Thanks for posting again. I had changed the DNS servers on the Netcomm Hub but didn't for my two MacBooks and PC. I had assumed that they would just refer to what the Netcomm Hub was set to. But I'm still having problems. I'm going to take the Netcomm Hub out of the loop by referring to the Google DNS servers directly in the MacBook. I'll see if the others continue to have problems.
I'm wondering if this is just an issue of the cell tower being overloaded. I seem to have problems when I'm using FaceTime or viewing a YouTube video. I had more success with my old Portable Internet. I sure miss it. It was slow but reliable.
I own an Ericsson W35 RocketHub. As a result, I cannot speak from direct personal experience with the Netcomm. My comments are entirely based on what I have seen other RocketHub owners, owners who have the Netcomm device, post here in this Forum.
There were a bunch of Netcomm DNS-problem related postings about 12 to 18 month ago. Then those DNS-related postings seemed to stop happening. At the time I wondered if that was because the Netcomm DNS problem had been resolved by Netcomm/Rogers, or if the information had been posted enough times that everyone knew about the problem and its resolution.

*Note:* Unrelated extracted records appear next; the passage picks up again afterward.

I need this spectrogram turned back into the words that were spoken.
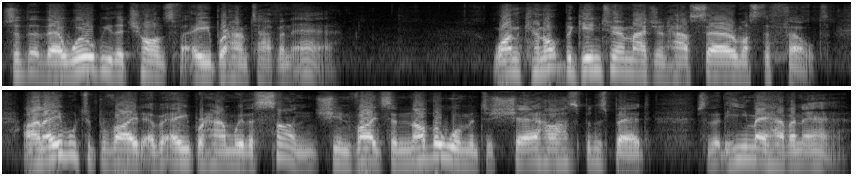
so that there will be the chance for Abraham to have an heir. One cannot begin to imagine how Sarah must have felt. Unable to provide Abraham with a son, she invites another woman to share her husband's bed so that he may have an heir.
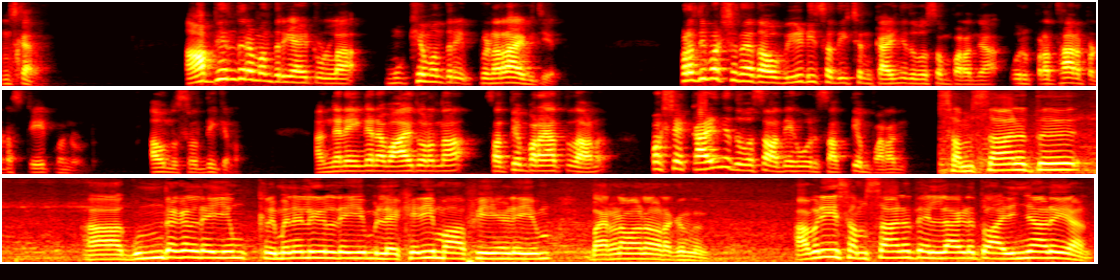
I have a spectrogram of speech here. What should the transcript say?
നമസ്കാരം. ആഭ്യന്തരമന്ത്രിയായിട്ടുള്ള മുഖ്യമന്ത്രി പിണറായി വിജയൻ. പ്രതിപക്ഷ നേതാവ് വി ഡി സതീശൻ കഴിഞ്ഞ ദിവസം പറഞ്ഞ ഒരു പ്രധാനപ്പെട്ട സ്റ്റേറ്റ്മെന്റ് ഉണ്ട്. അതൊന്ന് ശ്രദ്ധിക്കണം. അങ്ങനെ ഇങ്ങനെ വായ തുറന്ന സത്യം പറയാത്തതാണ്. പക്ഷെ കഴിഞ്ഞ ദിവസം അദ്ദേഹം ഒരു സത്യം പറഞ്ഞു. സംസ്ഥാനത്ത് ഗുണ്ടകളുടെയും ക്രിമിനലുകളുടെയും ലഹരി മാഫിയയുടെയും ഭരണമാണ് നടക്കുന്നത്. അവർ ഈ സംസ്ഥാനത്ത് എല്ലായിടത്തും അഴിഞ്ഞാടുകയാണ്.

I guess I was wrong! As the postings in the last week or so have shown, the problem is not resolved. What amazes me, what I find astounding, what I think is outrageous, is that Rogers/Netcomm have allowed this situation to persist, and have not released whatever it will take to correct the Netcomm DNS problem! My guess is that it would take a firmware update to correct this problem.
I should also tell you that "my" Ericsson W35 has never, ever had a problem. It has run faultlessly and without issue. The problems I have had with its use were caused by Windows Vista, and by the Rogers cellular network itself. So why is it that Rogers no longer seems to offer the RocketHub W35 (which seems to work properly!) and continues to offer the RocketHub Netcomm, which has this DNS problem????

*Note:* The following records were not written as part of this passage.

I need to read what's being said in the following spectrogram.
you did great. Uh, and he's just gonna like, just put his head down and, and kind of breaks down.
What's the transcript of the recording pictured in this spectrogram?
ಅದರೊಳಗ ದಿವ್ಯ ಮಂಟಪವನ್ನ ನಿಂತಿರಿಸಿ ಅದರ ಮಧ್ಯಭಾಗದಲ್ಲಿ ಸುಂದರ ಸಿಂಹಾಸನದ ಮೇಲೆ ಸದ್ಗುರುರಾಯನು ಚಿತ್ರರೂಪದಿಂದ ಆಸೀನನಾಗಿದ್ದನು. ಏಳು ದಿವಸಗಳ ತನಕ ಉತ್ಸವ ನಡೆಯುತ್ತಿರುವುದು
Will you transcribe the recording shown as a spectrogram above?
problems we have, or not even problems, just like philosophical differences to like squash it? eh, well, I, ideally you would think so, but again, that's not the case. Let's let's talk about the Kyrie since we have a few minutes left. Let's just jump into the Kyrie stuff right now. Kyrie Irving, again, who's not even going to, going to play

You mention: "...I'm wondering if this is just an issue of the cell tower being overloaded....". In my experience the cell tower overload problem results in an outright Internet disconnect. Its symptoms are different from the DNS problem. Any internet transfer underway, such as video streaming, would immediately stop, along with any new attempts at internet access. In many cases, a reset or power cycling of the 'Hub will at least temporarily resolve the disconnect problem.